ulna Flna Compound (Conosntrated Pine), aach half ounoe hottlo pom la
' a tin sorswtop sealed caaa. Any druggist has It on hand or wtU vciicktr
get it from his wholesale house. There are many cheaper preparation. Bttt
it don't pay to experiment j this treatment Is certain cur. This has toast
published here for past six winters by tha Globe Fharmaceutlcal labora
tories of Chicago and thousands say it la wonderful.
1
Architect
55
of equipment
of experience
J
the major portions ot these grains go tf
the cereal mills of the south to be con- j
verted Into breakfast .foods, or onto tht "
plantations for feed. ''
Owing to the rapid development ot tht
south, that section of thjucountry an- '
able to raise sufficient grain for home p
consumption, and looking about for the ,7
supply has found by scientific tests that
the coarse grain of the Missouri river' i
countries contains more flesh producing i
properties than that grown elsewhere. ;
This being true, Omaha grain men feel
confident that for all time to coma tha ;
south Is to remain the great outlet for
the grain of the Missouri valley, and that n.
Omahft Is bound to always remain the rv
point where the grain will be gathered n,
nnd from which It will be shipped.
I
Htudrbnkrr Production Exports. u
Max Wollerlng, formerly production l.
manager of the Flanders Motor company,
has resumed his old duties as produotlon
manager of The Studebaker corporation's u
Detroit factories. He has appointed ft
Christian Pretx, who recently resigned
as superintendent of the Maxwell plants' p
Studebaker Plant 1,
Studebaker Doys Tickled. l'
Through the help of Assistant General
Manager C. II. Booth, the small army
of office boys at The Studebaker cor- u
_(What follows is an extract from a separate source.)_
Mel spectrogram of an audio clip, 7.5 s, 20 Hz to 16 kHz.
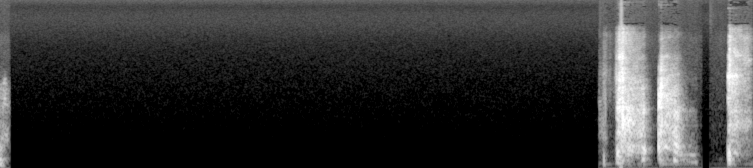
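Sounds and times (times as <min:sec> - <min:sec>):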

poration's Detroit headquarters have &
been given memberships In tha Boys' De- 1 1
pnrtment of the Young Mens' Christian
Association. ' .
t
L
n.